Quantum immortality is a thought experiment that relies on the many-worlds interpretation. However, it is also extremely difficult to prove wrong. The only way you could confirm this is if you attempted to kill yourself over and over (quantum suicide) and failed each time. But if you were wrong, you would die and not be able to tell anyone. Ergo, you cannot rule out the possibility that you will live forever.

The scariest part of the theory is not that you are potentially immortal. It is that quantum immortality does not account for your well-being – just your consciousness. If an accident were to leave you horribly disfigured but alert, it would still satisfy quantum immortality. You could be trapped in a motionless body for the rest of eternity, unable to communicate to anyone. Yet quantum immortality will keep you alive, forever and ever.

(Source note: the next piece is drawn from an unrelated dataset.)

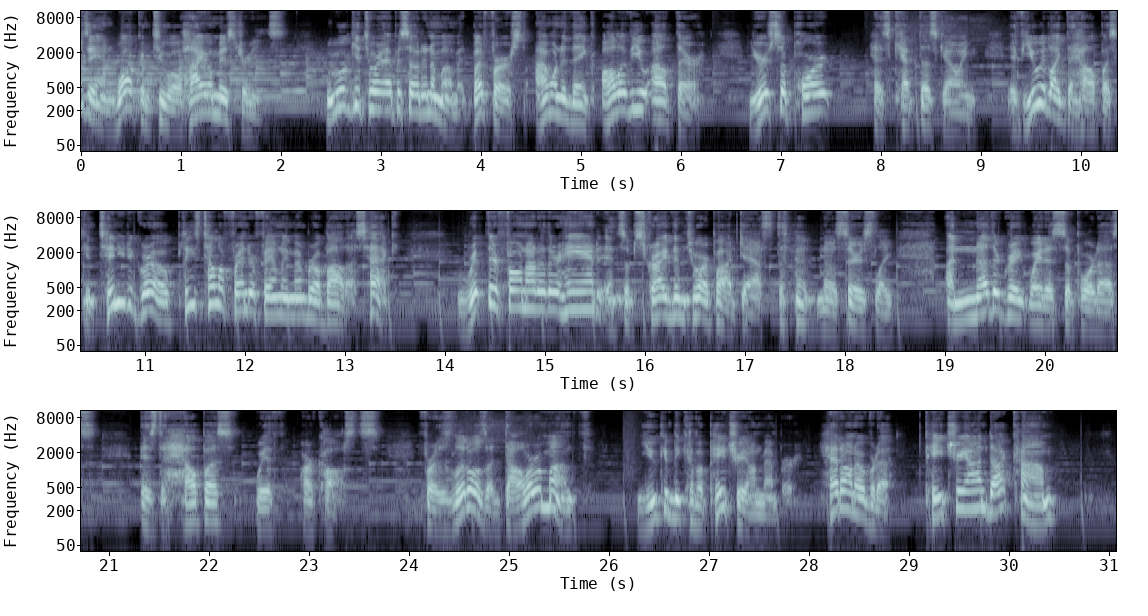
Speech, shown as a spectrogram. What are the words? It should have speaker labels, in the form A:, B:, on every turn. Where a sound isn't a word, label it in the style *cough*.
A: listeners, and welcome to Ohio Mysteries. We will get to our episode in a moment, but first, I want to thank all of you out there. Your support has kept us going. If you would like to help us continue to grow, please tell a friend or family member about us. Heck, rip their phone out of their hand and subscribe them to our podcast. *laughs* no, seriously. Another great way to support us is to help us with our costs. For as little as a dollar a month, you can become a Patreon member. Head on over to patreon.com.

(Infinity Mirror Room by Yayoi Kusama)

Posted in Science & Nature

Grandfather Paradox

Is time travel possible? In 1943, a science fiction writer called René Barjavel posited the following paradox.

A man travels back to the past and kills his biological grandfather before he meets his grandmother. Thus, his grandparents would not have sired a son (the man’s father) or daughter (mother), which then suggests the man could not have been conceived. If so, who killed the grandfather? As there was no one to kill the grandfather, he would have had a child and the man would ultimately be born, travelling back to the past and killing his grandfather. This paradox suggests that time travel is impossible.

Some people use the parallel universe theory to argue against the paradox. They suggest that as soon as the man travels to the past to kill his grandfather, an alternate universe is created where the grandmother meets a different man and the course of time is changed. This is a valid theory but the grandfather paradox still holds strong in disproving time travel. However, the grandfather paradox only states that travelling back in time is impossible; it says nothing about time travelling to the future.

Posted in Life & Happiness


Have you ever had a moment when something so unbelievable, so improbable that you never would have imagined it would happen, happened? When something you could only dream of actually happened in real life? When something so impossible that you must have stepped into a parallel universe for that thing to happen? The feeling that such a moment brings is indescribable.

Success is not about money and power. Success is not a product of luck. To become successful, one must change their state of mind first. The most crucial thing to understand is that the only limit is that there are no limits. Only when you dare to go past what is possible will you attain anything worthwhile. “To the impossible?” you may ask. No, true success lies beyond the impossible. A place where the possible and the impossible meet to become: the possimpible. Only when you have become the master of the possimpible will you be able to confidently say that you have succeeded in life.

Nothing, and everything is possimpible.